  16. 16 Lyle, JM and Willcox, ST 2008, Dolphin and seal interactions with mid-water trawling in the Commonwealth Small Pelagic Fishery, including an assessment of bycatch mitigation, final report to the Australian Fisheries Management Authority, project R05/0996, AFMA, Canberra.
  17. 17 Bulman, CM, Condie, SA, Neira, FJ, Goldsworthy, SD, Fulton, EA 2010, Trophodynamics of Small Pelagic Fishes in the Southern Australian Ecosystems and the Implications for Ecosystem Modelling of Southern Temperate Fisheries. Final Report to the Fisheries Research and Development Corporation (FRDC2008/023). CSIRO Marine and Atmospheric Research, Hobart, Tasmania.
  18. 18 Smith, ADM, Ward, T, Hurtado, F, Klaer, N, Fulton, Eand Punt, AE 2015. Review and update of harvest strategy settings for the Commonwealth Small Pelagic Fishery: Single species and ecosystem considerations. Final Report of FRDC Project No. 2013/028. CSIRO Oceans and Atmosphere Flagship, Hobart. 74 pp.
  19. 19 Goldsworthy, SD, Page, B, Rogers, PJ, Bulman, C, Wiebkin, A, McLeay, L, Einoder, L, Baylis, A, Braley, M, Caines, R, Daly, K, Huveneers, C, Peters, K, Lowther, AD and Ward, T 2013, Trophodynamics of the eastern Great Australian Bight ecosystem: ecological change associated with the growth of Australia's largest fishery. Ecological Modelling, 255, 38– 57.
  20. 20 Young, JW, Jordan, AR, Bobbi, CM, Johannes, RM, Haskard, K and Pullen, G 1993, Seasonal and interannual variability in krill (Nyctiphanes australis) stocks and their relationships to the Jack Mackerel (Trachurus declivis) fishery off eastern Tasmania, Marine Biology, 116: 9–18.
  21. 21 McLeod, DJ, Hobday, AJ, Lyle, JM and Welsford, DC 2012, A prey-related shift in the abundance of small pelagic fish in eastern Tasmania, ICES Journal of Marine Science, 69: 953–960.
  22. 22 Johnson, CR, Banks, SC, Barrett, NS, Cazzasus, F, Dunstan, PK, Edgar, GJ, Frusher, SD, Gardner, C, Helidoniotis, F, Hill, KL, Holbrook, NJ, Hosie, GW, Last, PR, Ling, SC, Melbourne-Thomas, J, Miller, K, Pecl, GT, Richardson, A, Ridgway, KR, Rintoul, SR, Ritz, DA, Ross, DJ, Sanderson, JC, Shepherd, S, Slotwinski, A, Swadling, KM and Taw, N 2011, Climate change cascades: shifts in oceanography, species’ ranges and subtidal marine community dynamics in eastern Tasmania, Journal of Experimental Marine Biology And Ecology, 400: 17–32.

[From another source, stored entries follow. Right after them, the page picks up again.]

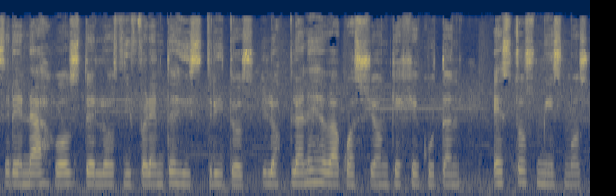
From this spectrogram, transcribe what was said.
serenazgos de los diferentes distritos y los planes de evacuación que ejecutan estos mismos,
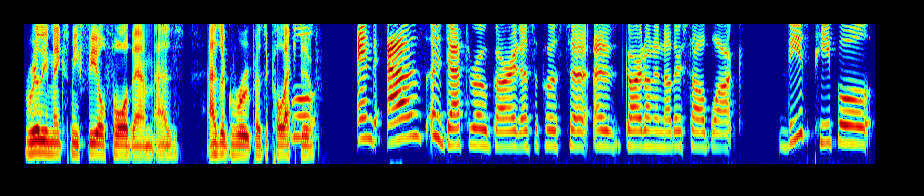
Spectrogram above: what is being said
really makes me feel for them as as a group, as a collective. Well, and as a death row guard, as opposed to a guard on another cell block, these people,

Archived reports

Click the links below to view reports from other years for this fish.